Updated from 4:04 p.m. EDT
Stocks closed higher Monday while oil spiked and the year's biggest merger drama approached resolution.
Dow Jones Industrial Average
rose 59.19 points, or 0.6%, to 10,251.70, while the
added 5.31 points, or 0.5%, to 1162.16. The
, meanwhile, gained 7 points, or 0.4%, to 1928.65. The 10-year Treasury note was down 3/32 in price to yield 4.19%, while the dollar was higher against the yen and euro.
Stocks had been modestly higher for much of the first half of the day, but added to their gains in the afternoon.
said it was abandoning the battle for
, leaving the long-distance company in the hands of
. Earlier, Verizon raised its buyout offer for MCI to $26 a share in cash and stock.
Qwest tacked on 5 cents to $3.47, while MCI lost 83 cents to $25.70 and Verizon fell 2.3% to $34.97.
Dave Briggs, head of equity trading with Federated, said the morning's action looked technical in nature, with stocks running out of steam as the S&P hit its "fulcrum point" at around 1163, the top of its trading range in 2004.
"We're going to be bouncing around here a little bit while everyone waits for the
decision tomorrow," Briggs said. "I don't think there are going to be any surprises, but people are using it as an excuse to continue the bull-bear debate that we've seen the last few sessions."
Briggs, like most market watchers, expects the Fed to stick to its measured pace of raising interest rates by a quarter-point for the eight month in a row.
Stocks were supported by the Institute for Supply Management's manufacturing index, which fell slightly to 53.3 in April but remained above 50, which indicates expansion. The index's price component came in below economists' forecasts. Also, the government said construction spending increased more than expected in March, up 0.5%, matching the pace set in February.
Stocks are coming off a choppy week in which a lackluster GDP report sent the averages to fresh 2005 lows Thursday before plunging oil sparked a 122-point rally on the Dow on Friday. For the week, the Dow added 35 points, while the S&P 500 gained 5 points and the Nasdaq Composite fell 11 points.
On Monday, the June oil contract got a lift when an official of the International Energy Agency said last week's price declines could prove temporary.
In corporate news, directors of
reiterated their commitment to CEO Phil Purcell and said they wouldn't consider splitting up the company, rejecting the main demands of dissident shareholders. The stock fell 6.1% to $49.41.

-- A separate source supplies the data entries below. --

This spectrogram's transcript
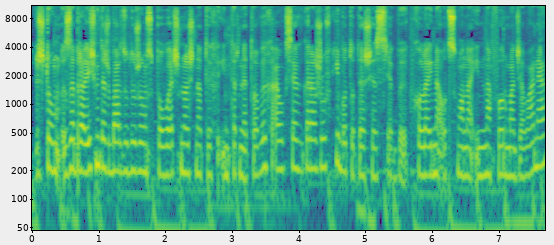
zresztą zebraliśmy też bardzo dużą społeczność na tych internetowych aukcjach garażówki, bo to też jest jakby kolejna odsłona, inna forma działania.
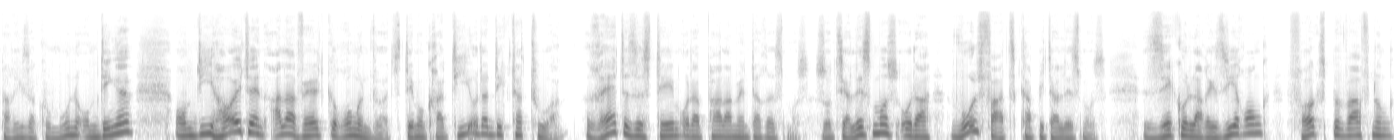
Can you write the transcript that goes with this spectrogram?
Pariser Kommune um Dinge, um die heute in aller Welt gerungen wird. Demokratie oder Diktatur. Rätesystem oder Parlamentarismus, Sozialismus oder Wohlfahrtskapitalismus, Säkularisierung, Volksbewaffnung,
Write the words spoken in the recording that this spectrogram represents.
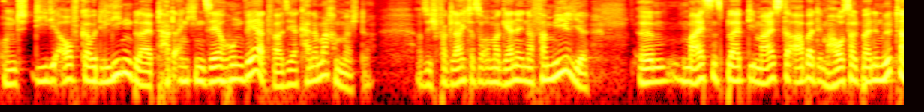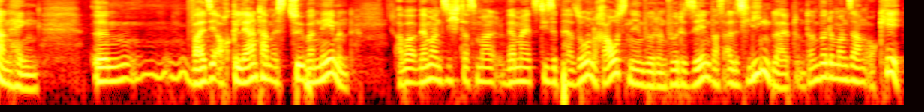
Und die, die Aufgabe, die liegen bleibt, hat eigentlich einen sehr hohen Wert, weil sie ja keiner machen möchte. Also ich vergleiche das auch immer gerne in der Familie. Ähm, meistens bleibt die meiste Arbeit im Haushalt bei den Müttern hängen, ähm, weil sie auch gelernt haben, es zu übernehmen. Aber wenn man sich das mal, wenn man jetzt diese Person rausnehmen würde und würde sehen, was alles liegen bleibt, und dann würde man sagen, okay,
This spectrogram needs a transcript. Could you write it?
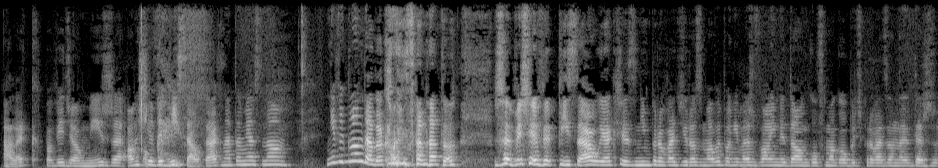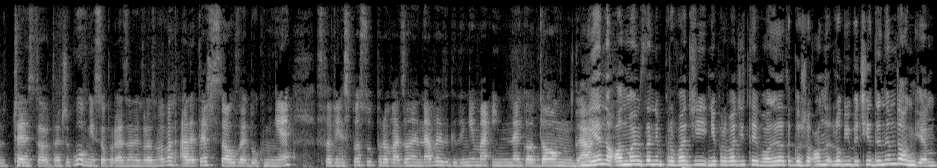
Alek powiedział mi, że on się Okej. wypisał, tak? Natomiast no nie wygląda do końca na to, żeby się wypisał, jak się z nim prowadzi rozmowy, ponieważ wojny dągów mogą być prowadzone też często, znaczy głównie są prowadzone w rozmowach, ale też są według mnie w pewien sposób prowadzone, nawet gdy nie ma innego dąga. Nie, no on moim zdaniem prowadzi, nie prowadzi tej wojny, dlatego że on lubi być jedynym dongiem.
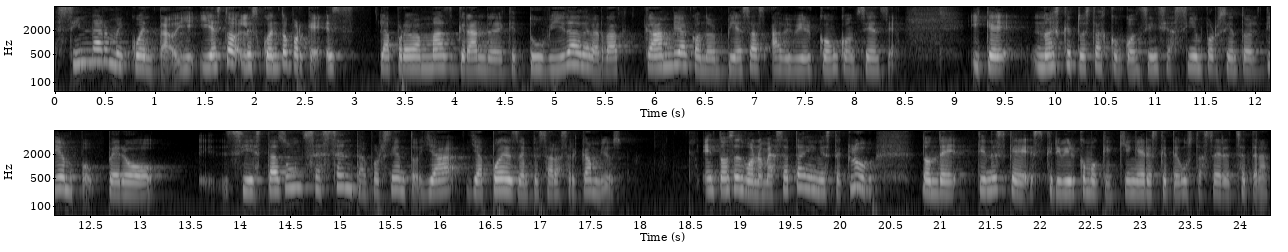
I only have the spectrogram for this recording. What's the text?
sin darme cuenta, y, y esto les cuento porque es la prueba más grande de que tu vida de verdad cambia cuando empiezas a vivir con conciencia. Y que no es que tú estás con conciencia 100% del tiempo, pero eh, si estás un 60%, ya, ya puedes empezar a hacer cambios. Entonces, bueno, me aceptan en este club donde tienes que escribir como que quién eres, qué te gusta hacer, etc.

American International Group
updated its accounting review, saying mistakes in past periods probably will result in a $2.7 billion reduction to its net worth -- about $1 billion more than previously believed. The company again delayed the filing of its 2004 10-K with the
Securities and Exchange Commission
Elsewhere, luxury retailer
agreed to be acquired by private equity firms Texas Pacific and Warburg Pincus for about $5 billion.
finally posted results for its fourth quarter of 2004, saying earnings fell about 75% from a year ago to $133 million, or 3 cents a share. Revenue in the quarter was $2.6 billion, down from $3.27 billion a year ago. The company said first-quarter revenue should rise modestly from a year ago.